== Segment start ==

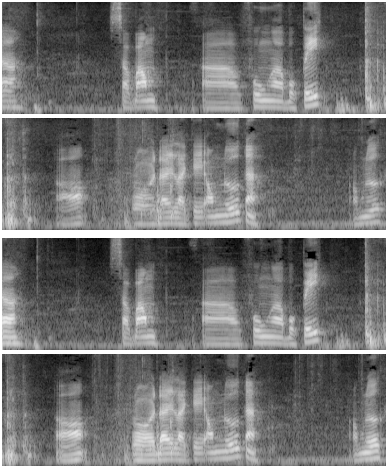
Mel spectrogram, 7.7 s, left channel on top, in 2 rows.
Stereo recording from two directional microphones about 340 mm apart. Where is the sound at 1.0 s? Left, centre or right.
Centre.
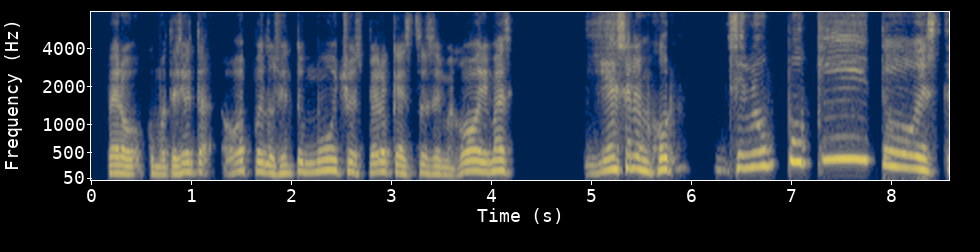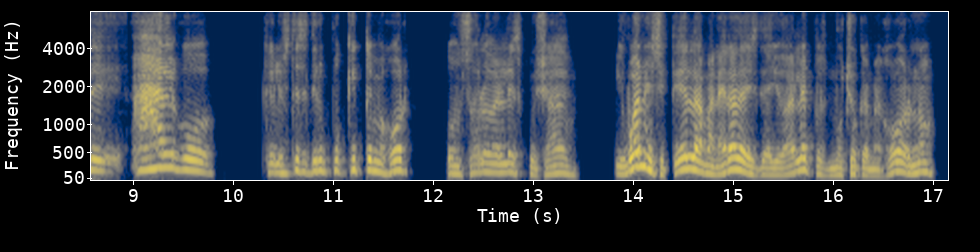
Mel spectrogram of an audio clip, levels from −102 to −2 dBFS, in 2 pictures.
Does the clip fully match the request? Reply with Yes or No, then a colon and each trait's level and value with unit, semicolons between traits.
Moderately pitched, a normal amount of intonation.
No: medium, 165 Hz; wide, 6.2 semitones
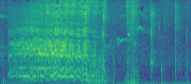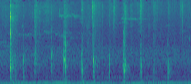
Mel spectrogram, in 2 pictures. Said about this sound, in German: Und wirklich, am anderen Morgen kam ein Wagen herangefahren, mit acht weißen Pferden bespannt.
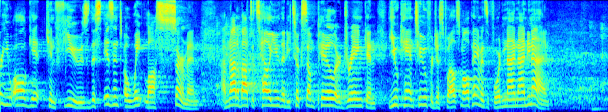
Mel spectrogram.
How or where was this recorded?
large echoing room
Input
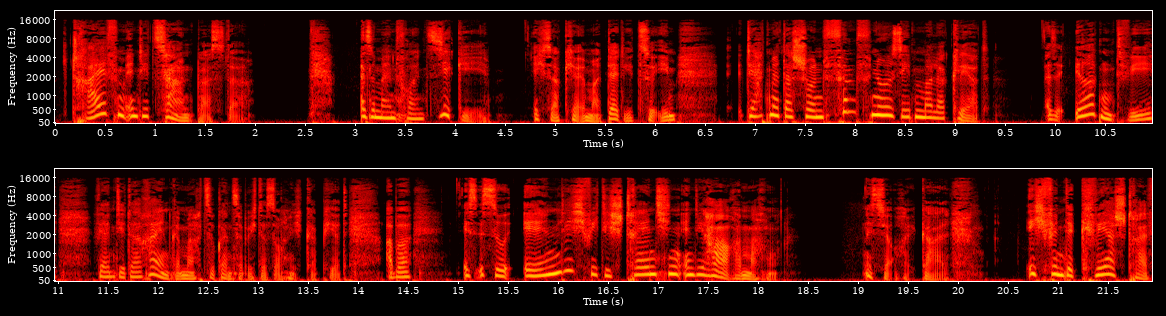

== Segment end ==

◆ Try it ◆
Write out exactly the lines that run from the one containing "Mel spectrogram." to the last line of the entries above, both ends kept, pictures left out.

◆ Answer to this exercise ◆
Mel spectrogram.
How or where was this recorded?
large echoing room
Input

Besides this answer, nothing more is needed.